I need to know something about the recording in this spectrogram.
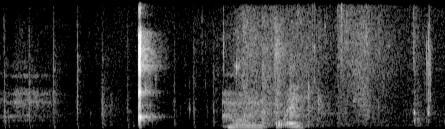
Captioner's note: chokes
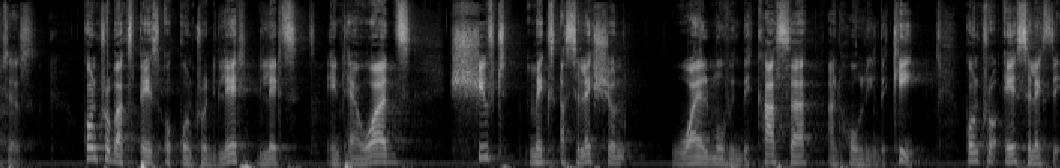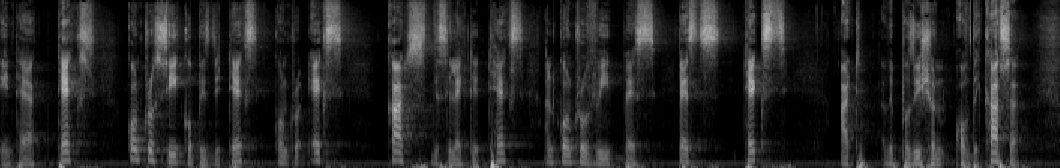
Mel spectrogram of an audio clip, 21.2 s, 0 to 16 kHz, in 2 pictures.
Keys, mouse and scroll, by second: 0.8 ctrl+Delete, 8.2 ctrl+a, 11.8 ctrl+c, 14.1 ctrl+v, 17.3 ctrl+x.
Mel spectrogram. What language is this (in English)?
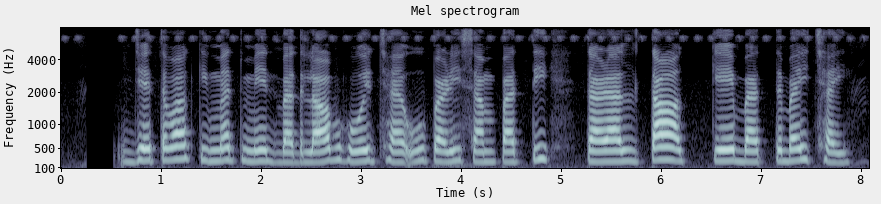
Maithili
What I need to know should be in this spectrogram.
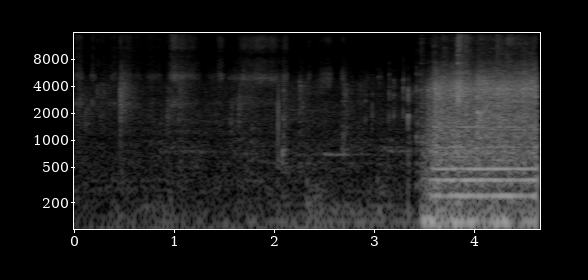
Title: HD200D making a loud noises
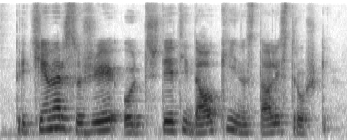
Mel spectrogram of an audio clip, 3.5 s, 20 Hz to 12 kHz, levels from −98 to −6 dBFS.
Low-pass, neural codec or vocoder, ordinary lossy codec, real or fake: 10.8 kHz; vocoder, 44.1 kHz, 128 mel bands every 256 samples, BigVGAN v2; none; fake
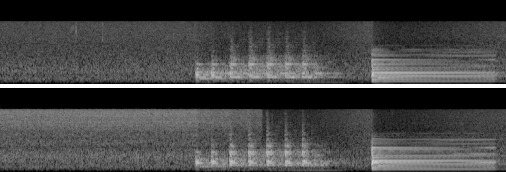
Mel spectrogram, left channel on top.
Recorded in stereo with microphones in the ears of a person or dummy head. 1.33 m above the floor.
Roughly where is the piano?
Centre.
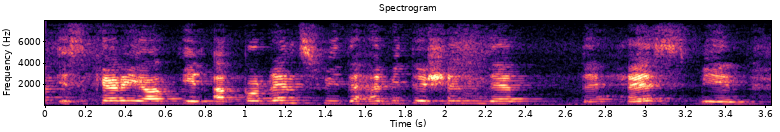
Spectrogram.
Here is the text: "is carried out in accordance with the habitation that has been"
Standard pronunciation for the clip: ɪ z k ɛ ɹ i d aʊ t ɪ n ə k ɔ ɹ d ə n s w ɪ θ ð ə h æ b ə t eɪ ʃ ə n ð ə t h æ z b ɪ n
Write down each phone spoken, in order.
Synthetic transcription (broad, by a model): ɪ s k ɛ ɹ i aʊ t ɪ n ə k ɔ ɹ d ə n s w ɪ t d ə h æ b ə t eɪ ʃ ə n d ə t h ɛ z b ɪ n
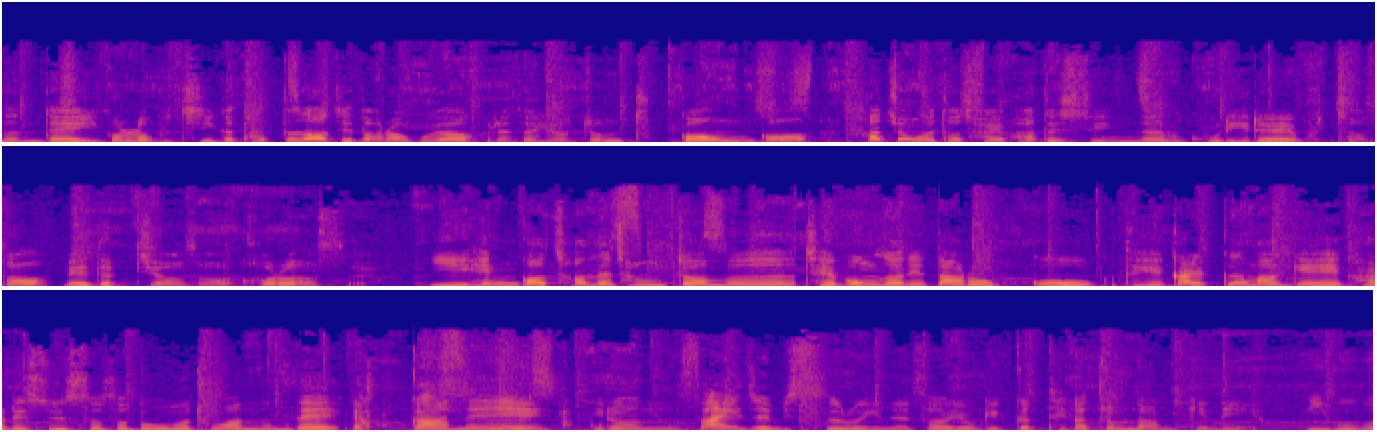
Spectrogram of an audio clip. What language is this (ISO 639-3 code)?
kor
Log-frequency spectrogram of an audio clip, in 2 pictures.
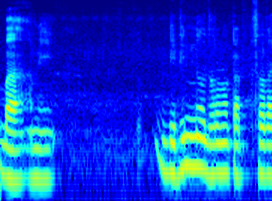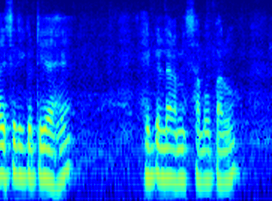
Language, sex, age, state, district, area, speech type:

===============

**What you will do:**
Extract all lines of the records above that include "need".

**Task answer:**
I need to know something about the recording in this spectrogram.
What I need to know should be in this spectrogram.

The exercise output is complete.